Trey Edward Shults’s previous film, It Comes at Night was one that I liked on first viewing but was lacking in retrospect, especially with the weak story and dull characters that did not make up for the lack of strong horror/thriller elements. It felt like an ambitious concept that did not come together well and was both underwritten and stale, just being a series of ambiguous story elements mixed in with an overly grim tone. I’m saying this because I’m utterly shocked by how much more impressed I am by his latest.
Waves is difficult to describe without spoiling the directions it goes in, so let’s just call it a family relationship drama that focuses on a son who is having personal difficulties. Thematically, it is more about love and connection vs hate and distance as well as the relationships young adults share with their parents/each other. The narrative that brings out these themes is incredibly well structured, as each act is well spaced out and every plot element naturally intertwines with each other. It is a well told story that is intensely tragic yet ultimately heartfelt and satisfying.
What is impressive about Waves is just how engaging the style is. It’s unconventional, lacking dialogue and being more reliant on the camerawork, soundtrack and editing to carry the narrative. Yet it works because of just how energetic and unique it is. One could compare Shults’s montage heavy editing and flowing camerawork to Terrence Malick (Shults worked on Malick’s recent films so this would make sense), but rather than being outwardly dreamlike and classical, it feels realistic and modern, with the use of social media and contemporary rap music contributing to this. The cinematography is visually pleasing, if a little repetitive, and the editing is strong. Despite the 135-minute running time, it barely drags.
The acting is also great, with Kelvin Harrison Jr as son Tyler and Sterling K Brown as father Ronald being the standouts. Harrison is passionate whilst Brown is more understated, but both light up the screen. Taylor Russell as Emily and Lucas Hedges as her boyfriend Luke are also great and they provide a lot of warmth. An MVP would also be Alexa Demie as Tyler’s girlfriend Alexis, who despite getting technically one of the least substantial (but still important) parts really does impress. What helps is that all of them have well written characters to work with, as almost every character in Waves goes through some form of change. Everyone is written with a realistic stroke and there are no dull caricatures present.

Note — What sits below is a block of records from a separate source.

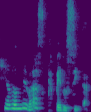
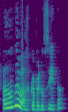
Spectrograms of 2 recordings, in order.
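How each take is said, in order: First: It is said in a sweet, soft voice. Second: It is said in a plain, neutral voice.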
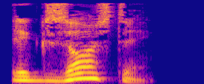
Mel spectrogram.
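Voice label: "exhausting", English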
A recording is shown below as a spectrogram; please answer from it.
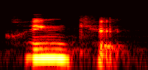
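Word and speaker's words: Tlingit: said he was a clean indian pronounced cling kit proudly with the clicking of his tongue as if saying peng kit he was built like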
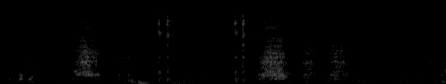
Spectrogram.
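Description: Near silence with a few faint, short computer keyboard clicks, scattered through the pause as the presentation slide is advanced.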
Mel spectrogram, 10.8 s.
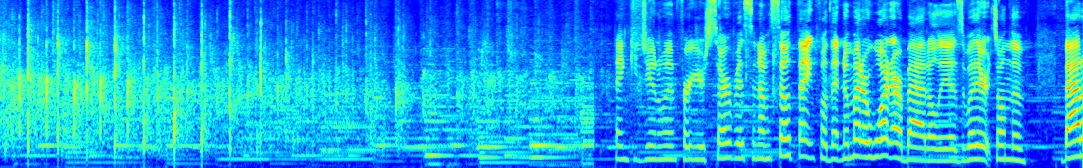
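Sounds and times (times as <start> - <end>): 
audience applause: 0.0 - 6.0
speech: 4.2 - 5.4, 6.2 - 10.8.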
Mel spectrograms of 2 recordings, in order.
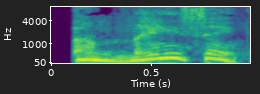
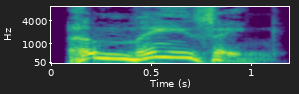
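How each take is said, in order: First: High gasp of amazement, briefer. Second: High, drawn-out cry of amazement; shouted. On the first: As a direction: exclaim it high, astonished and winded. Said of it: "gasped the Professor". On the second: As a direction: exclaim it high and slowly, like an excited inventor. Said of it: "he shouted". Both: A narrator's reading.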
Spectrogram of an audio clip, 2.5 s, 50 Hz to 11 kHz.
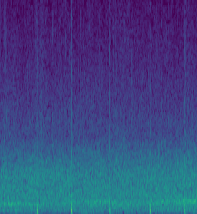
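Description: A large stadium crowd of Bolton and visiting Lions fans at a football match applauds in the 33rd minute, a steady, dense wash of clapping with sharper louder claps punching through at a regular beat roughly twice per second. No one speaks.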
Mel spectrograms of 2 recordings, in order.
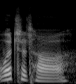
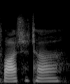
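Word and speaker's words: Ouachita: oh speaking of which Laz was at Wichita I watch like I really know how to pronounce it no doubt awesome it is Washita did you happen to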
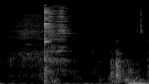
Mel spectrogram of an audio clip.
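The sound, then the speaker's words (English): Cutlery clinking against a plate while cheese is being eaten: one sharp, ringing metallic clink, then a short pause and softer scraping and tapping. No one speaks. “And I will just say, we're eating cheese this episode.”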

Overall, Waves really impressed me. If you’ve never seen anything by Shults then maybe you shouldn’t start here, but otherwise give it a shot. Even if you disliked his previous films, I’d still recommend it.
What happens when you put the eccentric and legendary Willem Dafoe and Twilight-star turned character actor Robert Pattinson together in black and white, a 4:3 aspect ratio, a lighthouse setting and a bonkers story written and directed by Robert Eggers of The Witch? You get one of the most gloriously entertaining movies of the year.
The main attraction is seeing the dynamic between Dafoe and Pattinson, who both are at the top of their game. Whilst Dafoe starts out as being typically over the top and Pattinson typically understated, these two performance styles eventually reverse. Dafoe eventually shows a lot of restraint, whilst Pattinson goes into full scenery chewing mode. They have great chemistry together and the relationship that these characters share often changes but always remains interesting. Out of the two, Pattinson impressed me the most, with a performance that will hopefully make anyone who still doubts him eat their crow.
The story of The Lighthouse is also very compelling, because all throughout, just what is going on is never truly clear. There’s a decent amount of ambiguity and as a result a lot that one could interpret from the story. Whilst the film does take a while to get going, once it does it becomes truly crazy yet still manages to be understandable and coherent, a tough yet well executed balancing act. By the end, you are left wondering what it all meant, but still satisfied by the note that it ended on.
Robert Eggers has grown as a director since his first feature. The Witch was effective, but it did sometimes rely too heavily on dialogue over visual storytelling. Here, he has a far stronger balance between both. There is a lot of dialogue, but there are also quite a few long stretches without it, with the first 7 minutes having none. The dialogue, similarly to The Witch, is old-fashioned, but much more understandable than that film’s 1600’s dialect. The cinematography is beautifully moody and the music/sound design sells the atmosphere of dread and insanity, especially in the blaring sound of the lighthouse itself that eventually gets on the nerves in a good way.
Above all, what works best is the tone. In the wrong hands, this film could have been an unintentional comedy. But Eggers manages to give the entire film a feeling of intentional absurdity. Some of the things that happen are so bizarre that you end up laughing and a lot of the lines are either intentionally comedic or just so over the top. The Lighthouse is not a comedy nor a horror (it’s a darkly comedic psychological thriller), but it feels like it could be at home with any of Sam Raimi’s or Peter Jackson’s early work.
The Lighthouse is one of 2019’s most enjoyably off the wall experiences as well as one of it’s most well-acted and crafted. Eggers has cemented himself as one to watch out for.